→ Task details: Copy nothing but the text: reproduce each line of the listing exactly and leave the pictures out.

→ Data for this task:

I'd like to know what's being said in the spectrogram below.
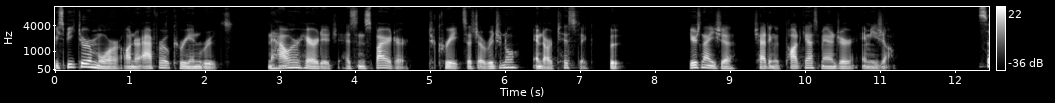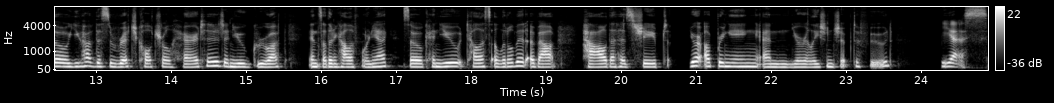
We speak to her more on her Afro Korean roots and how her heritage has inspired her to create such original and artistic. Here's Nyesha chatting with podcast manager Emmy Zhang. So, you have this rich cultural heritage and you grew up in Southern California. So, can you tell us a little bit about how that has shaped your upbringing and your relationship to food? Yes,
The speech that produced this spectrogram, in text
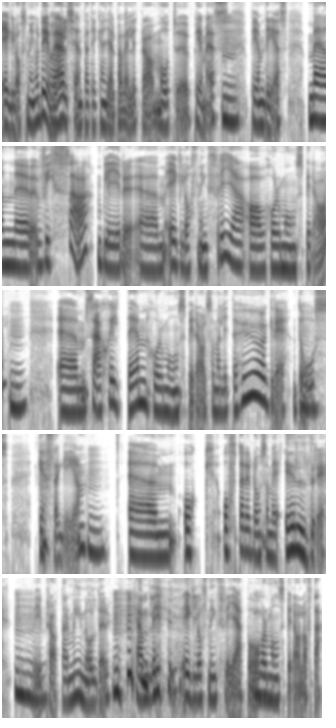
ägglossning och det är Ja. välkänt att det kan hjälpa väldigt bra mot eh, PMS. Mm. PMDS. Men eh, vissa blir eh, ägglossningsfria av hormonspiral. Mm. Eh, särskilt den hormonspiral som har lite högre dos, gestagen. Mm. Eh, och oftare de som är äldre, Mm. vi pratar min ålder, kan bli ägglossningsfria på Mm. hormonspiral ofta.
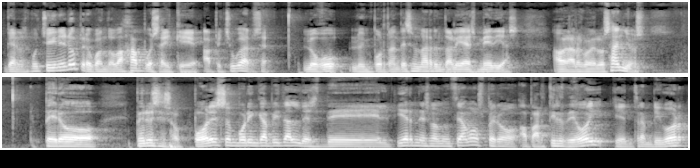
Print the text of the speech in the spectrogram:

→ Your solution:
I'd like to know what's being said in the spectrogram below.
We speak to her more on her Afro Korean roots and how her heritage has inspired her to create such original and artistic. Here's Nyesha chatting with podcast manager Emmy Zhang. So, you have this rich cultural heritage and you grew up in Southern California. So, can you tell us a little bit about how that has shaped your upbringing and your relationship to food? Yes,
The speech that produced this spectrogram, in text
ägglossning och det är Ja. välkänt att det kan hjälpa väldigt bra mot eh, PMS. Mm. PMDS. Men eh, vissa blir eh, ägglossningsfria av hormonspiral. Mm. Eh, särskilt den hormonspiral som har lite högre dos, gestagen. Mm. Eh, och oftare de som är äldre, Mm. vi pratar min ålder, kan bli ägglossningsfria på Mm. hormonspiral ofta.
Print the text of the speech in the spectrogram:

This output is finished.